ASCO 2017: Breast cancer next target for Keytruda
Merck and its immunotherapy competitors will focus on overall survival and new combinations – but the question of cost will be never far away at ASCO 2017.
The starting pistol for the American Society of Clinical Oncology (ASCO) congress, the year’s most important cancer meeting, has been fired; hundreds of abstracts were unveiled yesterday, and these always include a handful of studies with the potential to transform treatment.
Among pharma companies, it is definitely Merck Inc. which has been riding high in recent months, and it will be looking to set the pace again. Its cancer immunotherapy Keytruda has gone from strength to strength, while several competitors have suffered setbacks.
Keytruda has gained FDA approval as first line monotherapy for non-small cell lung cancer (NSCLC) and in combination with chemotherapy, opening up an opportunity to treat thousands of new patients.
Meanwhile its rivals, Bristo-Myers Squibb (BMS) with Opdivo and Roche with Tecentriq, have suffered major setbacks in NSCLC and bladder cancer, respectively.
Merck now wants to press home its advantage, and has revealed a long list of new trial readouts it will unveil at ASCO, which runs from 2-6 June in Chicago.
Data for Keytruda as a monotherapy will be presented in NSCLC, melanoma, urothelial carcinoma, gastric cancer and triple-negative breast cancer (TNBC), among others.
Breast cancer is one area in which the new checkpoint inhibitors haven’t produced any data yet, and if Merck can show Keytruda’s efficacy in TNBC, this could open up yet another new market for it.
TNBC constitutes 10-15% of female breast cancers, and means the tumour is oestrogen receptor (ER) negative, progesterone receptor (PR) negative and lacks expression of HER-2.
As the total number of new breast cancer cases is around 1.7 million a year, this 10-15% represents a very large group of patients.
The triple negative disease is often more aggressive and difficult to treat than other forms and, as it cannot be treated by existing targeted medicines, is an area of unmet need.
Five-year survival rates for TNBC are much lower on the current standard of chemotherapy and surgery compared to other breast cancer types (77% compared to 93%, respectively), but Keytruda will still need to demonstrate progress above and beyond this level.
Merck will also present data of Keytruda in combinations against NSCLC, TNBC and endometrial cancer, among others.
One such trial is the phase 1/2 ECHO-202/KEYNOTE-037 study of Keytruda in combination with Incyte’s investigational oral selective IDO1 enzyme inhibitor, epacadostat, in patients with advanced urothelial carcinoma.
Assumptions about this therapy area have just been turned on their head, after Roche recently revealed its Tecentriq had failed to show overall survival benefits in a phase 3 trial. Keytruda, Opdivo and AstraZeneca’s Imfinzi could all capitalise on Roche’s setback, and will all present data at ASCO.

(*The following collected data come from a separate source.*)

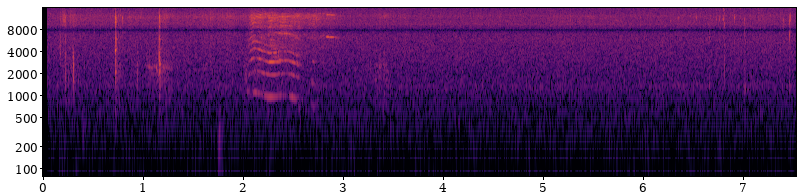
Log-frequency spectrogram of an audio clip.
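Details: Troubled-looking domestic cat indoors giving a single short meow, a harmonic, slightly falling cry lasting under a second, framed by scattered clicks and light tapping sounds in a quiet room.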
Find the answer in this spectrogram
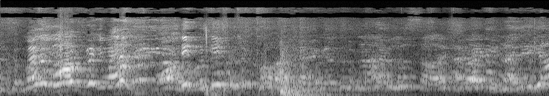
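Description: Several women talking over one another, with some laughter. A dull low thump about two seconds in.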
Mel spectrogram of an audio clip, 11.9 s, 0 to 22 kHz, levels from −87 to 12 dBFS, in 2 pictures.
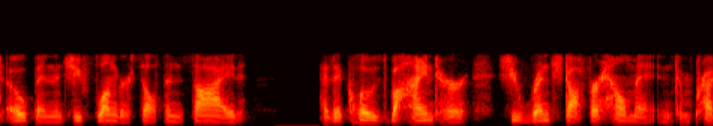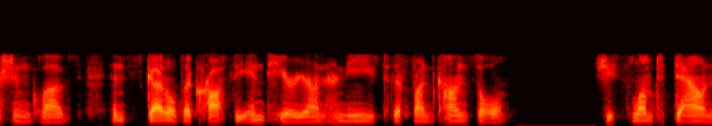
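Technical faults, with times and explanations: Nothing stood out on listening; the speech comes through the G.711 telephone line as expected, narrowed to the usual telephone band.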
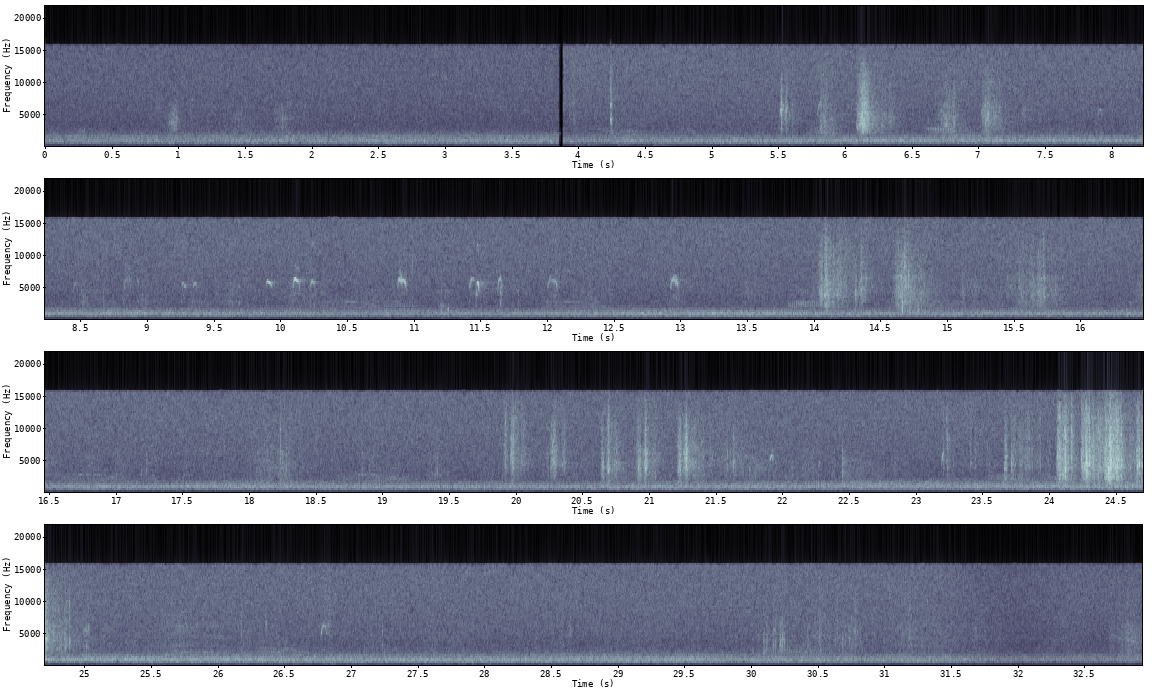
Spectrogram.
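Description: Footsteps crunching in dry leaf litter in a few short runs, the loudest near the end, over a steady hiss.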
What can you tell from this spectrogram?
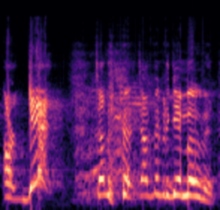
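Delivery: loud, fervent call with a laugh breaking in; preacher leading a loud call-back; said like you mean it. Shown as a demonstration. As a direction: command the crowd to get moving. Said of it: "You better say it like you mean it".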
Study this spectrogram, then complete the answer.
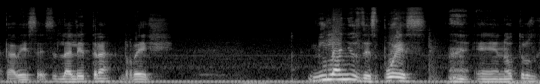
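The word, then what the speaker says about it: ריש: que res pues obviamente al decir res el la pronunciación de la letra es pues como la letra r para nosotros en nuestro idioma y efectivamente la r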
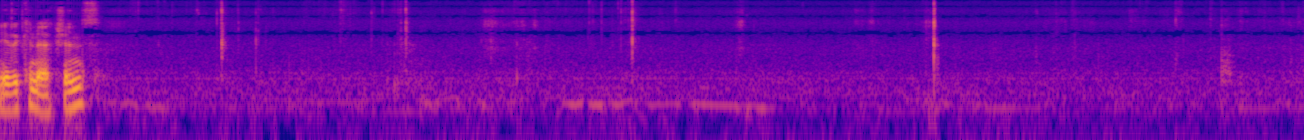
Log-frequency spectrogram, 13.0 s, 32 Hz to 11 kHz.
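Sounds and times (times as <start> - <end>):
tape being peeled off: 3.3 - 4.2, 4.8 - 6.8.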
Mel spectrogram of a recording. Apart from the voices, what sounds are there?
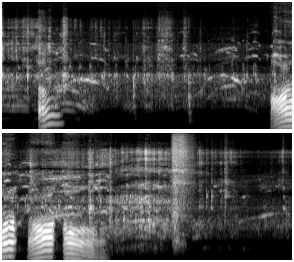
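bird vocalizing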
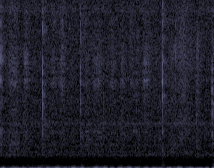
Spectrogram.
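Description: A pen writing a word by hand in quick strokes, with faint scratches and light ticks over a low steady hum.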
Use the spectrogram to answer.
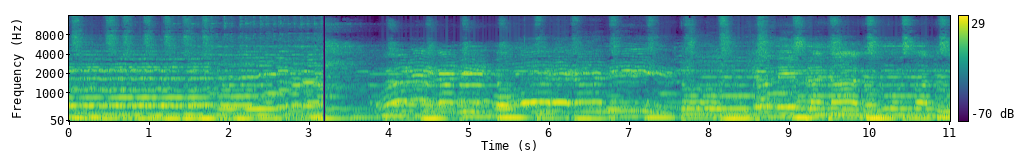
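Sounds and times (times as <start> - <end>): string band music over loudspeakers: 0.0 - 11.0
person singing: 3.6 - 11.0.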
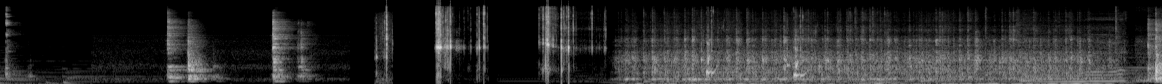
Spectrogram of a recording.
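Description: Small glass tumblers set down on a wooden counter and an egg cracked into a glass: a handful of short, sharp knocks and cracks over the first six seconds. Then a steady rushing noise from a lidded pot of water heating on the stove.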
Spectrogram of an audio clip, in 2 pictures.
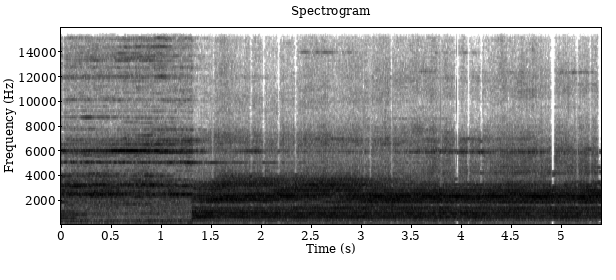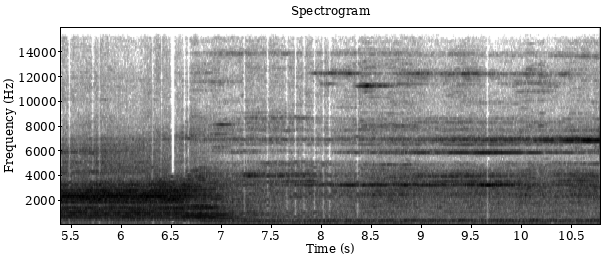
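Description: Norfolk Southern freight train's air horn sounding one long multi-tone blast from about a second in until about seven seconds, as the GE locomotives pass close by. After the horn stops, the freight cars roll past with steady rail noise and high wheel squeal.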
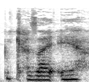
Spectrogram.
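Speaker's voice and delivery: whispered reply; breathy whisper to his dad. Real, not acted. Son whispering back to his dad. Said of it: "How come you're so quiet?".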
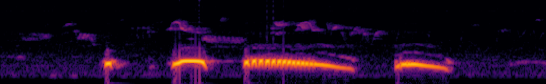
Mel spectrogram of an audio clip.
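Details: Decoy spotted dove crowing in the calling-and-tossing style: brief opening note, an arched coo, a drawn-out vibrating coo sliding downward, and a last shorter falling coo, in near silence.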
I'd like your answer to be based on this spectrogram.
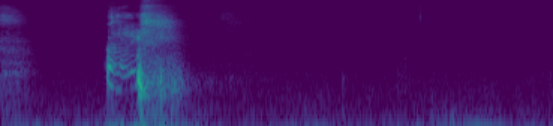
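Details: One forceful sneeze with a sharp intake and explosive burst, then quiet, from a person with recurring mild colds over several weeks, nose not very stuffy but sneezy; sneezing with a cold.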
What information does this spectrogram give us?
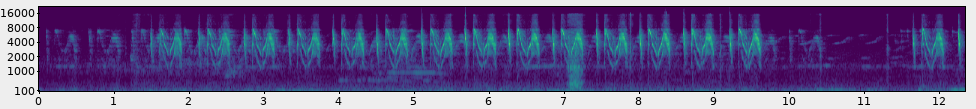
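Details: Hill prinia giving a rolling 'tembakan' call used to provoke other birds into singing: rapid, high, sharply rising-and-falling notes repeated nearly twice a second in long runs, with a brief pause near the end.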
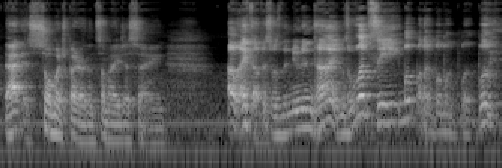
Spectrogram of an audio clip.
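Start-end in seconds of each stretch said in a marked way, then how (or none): 3.0-6.6 goofy clueless sitcom voice; silly high ditzy voice; Robin impression. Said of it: "That's my Robin from Stranger Things impression".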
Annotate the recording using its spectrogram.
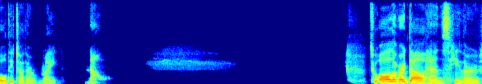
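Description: A woman speaks calmly through a microphone, as if on an online call.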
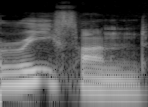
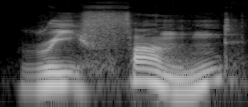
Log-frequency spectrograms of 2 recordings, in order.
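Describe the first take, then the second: First: The stress is on the first syllable. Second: The stress is on the second syllable. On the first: It is used as a noun. "as a noun" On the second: It is used as a verb. "Stress the second syllable"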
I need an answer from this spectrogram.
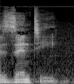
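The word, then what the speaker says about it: Kzinti: But you couldn't tell whether that was a Cation or a Zinti. Right, and so because the Zinti also looked cat-like, so it's spelled with a K, so it's K-Z-I-N-T-I. This is the K of silent.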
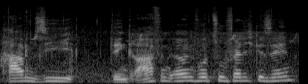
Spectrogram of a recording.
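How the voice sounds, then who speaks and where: An actor playing a dry, laconic Hamburg police detective in a crime drama, questioning people with suspicion. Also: male voice, on the high side, a little fast, background noise, natural voice. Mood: politely probing.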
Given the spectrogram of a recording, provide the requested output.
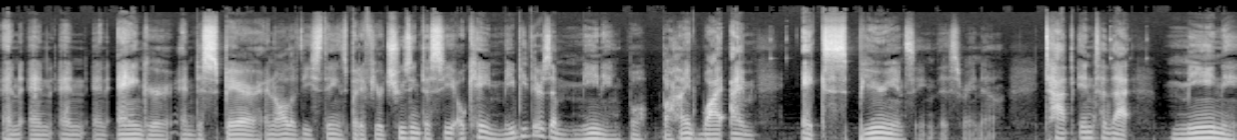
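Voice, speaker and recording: In a plain, everyday voice, a man talks at a fairly slow pace with a fairly low pitch and fairly even intonation. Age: 20s. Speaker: rapper. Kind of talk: casual chat.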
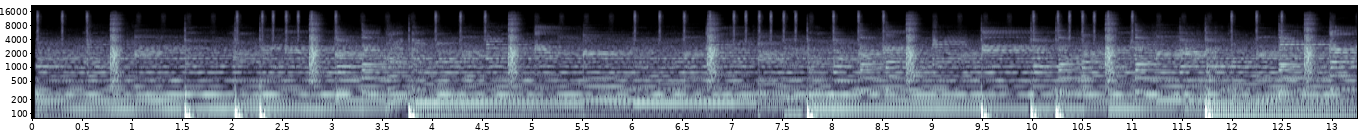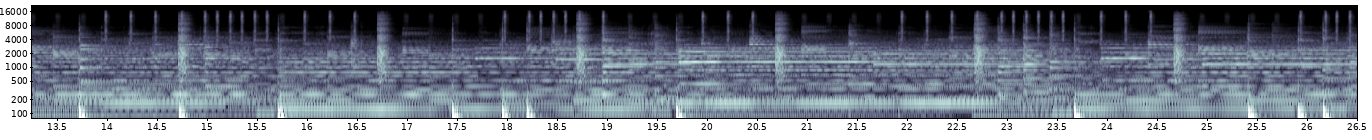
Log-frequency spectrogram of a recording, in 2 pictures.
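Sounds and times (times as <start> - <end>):
instrumental ringtone music: 0.0 - 26.4.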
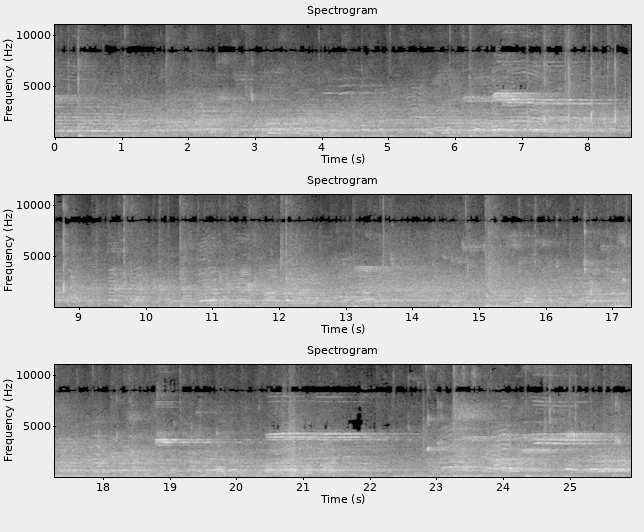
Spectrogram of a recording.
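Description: A crowd of spectators chatters throughout a large echoing hall.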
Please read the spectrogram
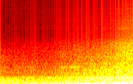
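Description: Low, rumbling orchestral intro music, a sustained deep drone that fades over the first second and swells again toward the end.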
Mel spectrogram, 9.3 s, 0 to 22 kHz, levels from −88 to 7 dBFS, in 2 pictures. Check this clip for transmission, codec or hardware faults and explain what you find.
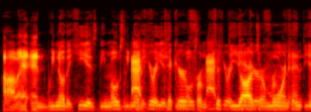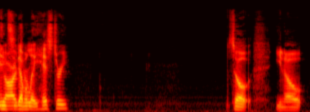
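There is one fault, a doubled audio track, from 1.77 s to 5.11 s, starting just after "he is the". A second full-band copy of the speech runs roughly one second behind the original, about 5 dB quieter, with no decay or room colouring. The likely cause is the signal being picked up again through a slower path. On a spectrogram the speech patterns repeat, offset by about a second. On the waveform the extra copy starts and stops abruptly.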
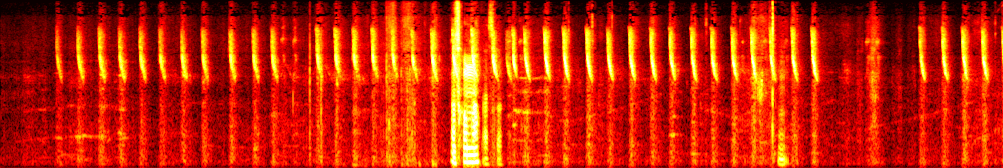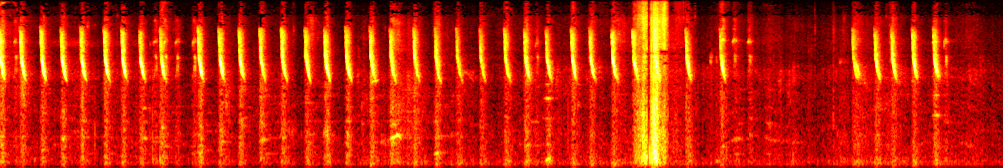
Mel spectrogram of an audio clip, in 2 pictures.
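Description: A bird chirping in fast, even runs of about four to five short chirps a second, with a couple of brief pauses. Two sharp knocks stand out, one about a quarter of the way through and one about five-sixths of the way through.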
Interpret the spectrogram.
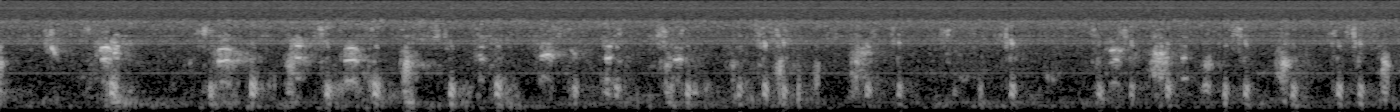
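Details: Red-knobbed coot, a ringed bird, in Doñana National Park marsh, Spain. Dense run of short, knocking cluck notes, several per second and uneven, with scattered higher squeaks mixed in.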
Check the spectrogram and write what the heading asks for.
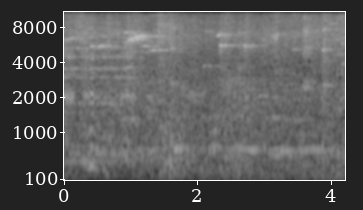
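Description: Electric bumper cars running on the rink, with thin high squeals and a longer whining tone over a steady rumbling noise of the ride.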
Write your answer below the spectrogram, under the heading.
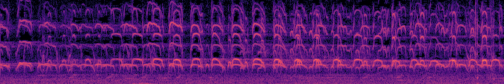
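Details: Oystercatchers at the National Memorial Arboretum pipe shrilly and insistently, loud high notes tumbling over each other at a rapid, excited pace; the recordist assumes a quarrel between two males and one female.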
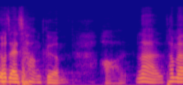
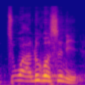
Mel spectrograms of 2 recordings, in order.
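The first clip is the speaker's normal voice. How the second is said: confident plea; 6 semitones higher, 5 dB louder than usual. Acted. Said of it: "彼得呢，他很有信心".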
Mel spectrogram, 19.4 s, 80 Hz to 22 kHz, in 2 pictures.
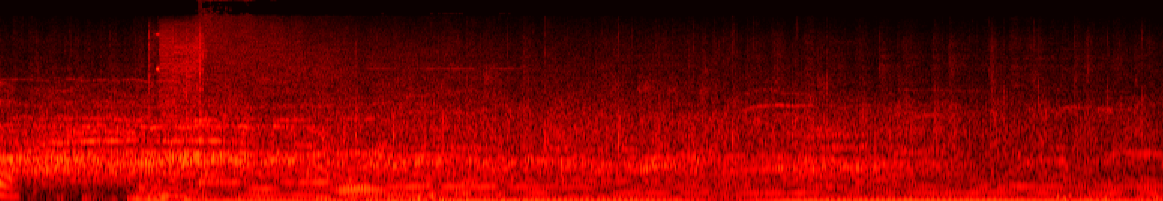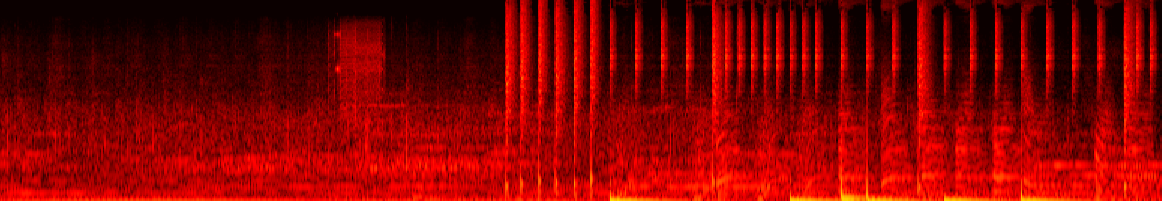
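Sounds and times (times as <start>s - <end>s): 
crowd clapping: 0.0s - 16.4s
speech: 1.0s - 1.4s
loud sustained low-pitched music: 1.2s - 9.4s, 13.9s - 19.3s.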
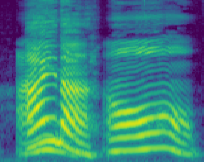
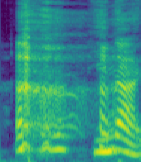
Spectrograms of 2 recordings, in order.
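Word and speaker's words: Ina: 러시아에서는 많이 쓰는 이름인데 그래서 영어권 사람들은 이름이 앞에 아이가 올 때 이라고 읽는다고 생각을 안 하는 거야. 그래서 아이나.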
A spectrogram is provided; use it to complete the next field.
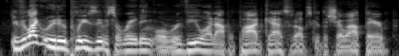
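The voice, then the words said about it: Raspy voice. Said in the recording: “raspy voiced host this week, like I am not every week”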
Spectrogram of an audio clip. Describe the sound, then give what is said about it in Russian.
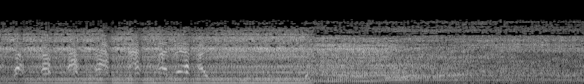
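A steady motorboat engine drones loudly, its low hum continuous throughout, with people talking over it. “Хочешь поуправлять лодкой?”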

However, while Keytruda has had considerable success in demonstrating overall survival (OS) benefits so far, this remains a potential stumbling block.
The abstract posted yesterday for Keytruda’s KEYNOTE-021 Cohort G study shows the drug hasn’t yet shown OS improvement in combination with chemotherapy for first-line NSCLC.
These patients had a 31% reduction in the risk of death compared to patients treated with chemotherapy alone. The survival benefit was not statistically significant, although this was in part because three quarters of the patients in the chemotherapy arm crossed over to receive Keytruda.
Among all the immunotherapy rivals, BMS will be keen to show Opdivo is still very much in the race. The drug is still the top-selling immunotherapy, despite predictions that Keytruda will soon overtake it.
Included in its data showcase will be first efficacy data for its investigational anti-LAG-3 in combination with Opdivo in anti-PD-1/PD-L1 relapsed or refractory patients. A study of Opdivo in combination with Incyte’s epacadostat will also be presented, alongside no fewer than 18 studies of Opdivo plus Yervoy across multiple tumour types, including advanced small cell lung cancer, melanoma and colorectal cancer.
The value and cost debate continues at ASCO 2017
The meeting has seen a sharp increase in the debate about the cost and value of new cancer medicines in recent years, and this trend continues this year at ASCO 2017.
There are around 60 abstracts presented on Value/Cost of Care, including one study assessing the parallel efforts of ASCO and its European counterpart ESMO to establish simple methods to help clinicians and payers evaluate value and cost. ASCO’s ‘value framework’ has numerous differences to ESMO’s magnitude of clinical benefit scale, but both reflect a growing need for healthcare systems and society to weigh up the value of this wave of new cancer drugs.
Browse all the ASCO 2017 abstracts here